Appellant makes a distinction between being a member and persisting in being a member of the proscribed order. However, since she admitted she was a member of the U. P.'s and manifested no inclination or purpose to give up her membership therein, it seems reasonable to conclude that she intended to "persevere" in said connection. It may be remarked, also, that the record shows that some time before the charges were preferred against her, she attended a meeting of the S. P.'s, and tendered her dues to the secretary, who refused to accept them on the ground that appellant had joined the U. P.'s The president told her "if she belonged to ours she must leave the other," and she said: "I won't; I belong to the two and I always will." While this evidence was not taken by the committee at the investigation, it illustrates the attitude of appellant during the entire period covered by the trial before the superior court.
If, as contended by appellant, her answer to the committee should be construed as expressing a purpose "to conform to the laws of defendant society in thirty days," it would be difficult to explain why she made no attempt to do so. The by-laws provided that "To the report of the committee the accused can present her further evidence and refutation within a month; and the council shall say if the committee erred or not, shall submit the case to the same or another committee or shall proceed anew with the trial." She did not avail herself of this privilege nor appeal in any way to the constituted authorities of the order.
It cannot be said that hasty action was taken by the council, as appellant was not expelled till more than three months after the report of the committee was made. And while, as already stated, the proceedings in a few particulars were somewhat inartificial, no substantial right of appellant seems to have been invaded, and we think the court was justified in denying the writ.

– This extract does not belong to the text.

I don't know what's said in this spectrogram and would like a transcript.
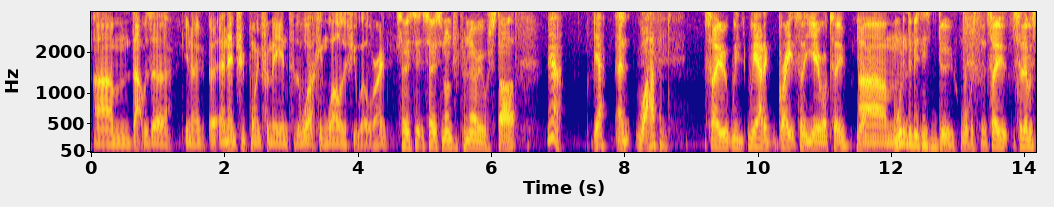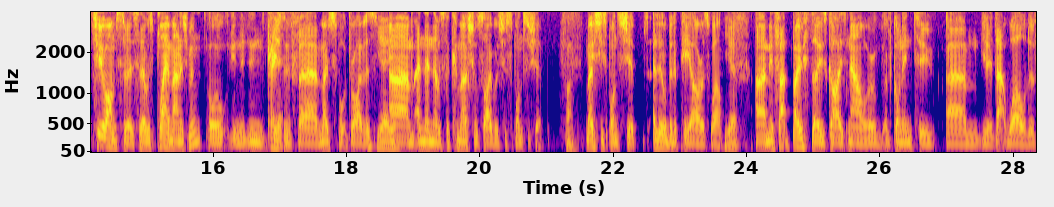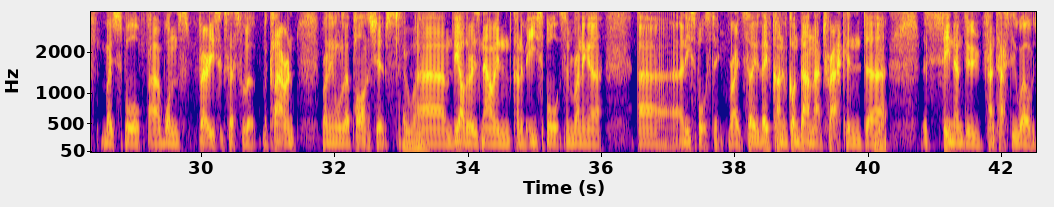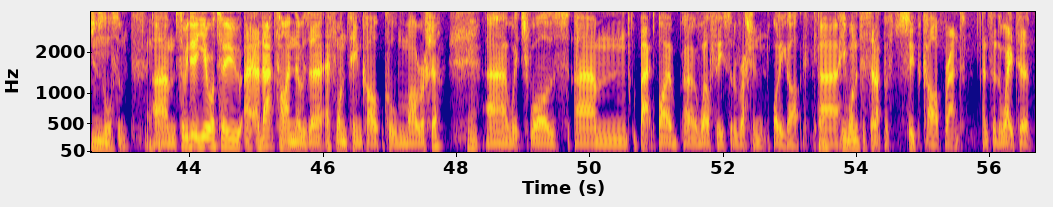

The specific points made by appellant have been examined, but, as we view the matter, no sufficient reason has been presented for a rehearing of the case. The petition is therefore denied.
Chipman, P. J., and Hart, J., concurred.
A petition to have the cause heard in the supreme court, after judgment in the district court of appeal, was denied by the supreme court on April 13, 1912.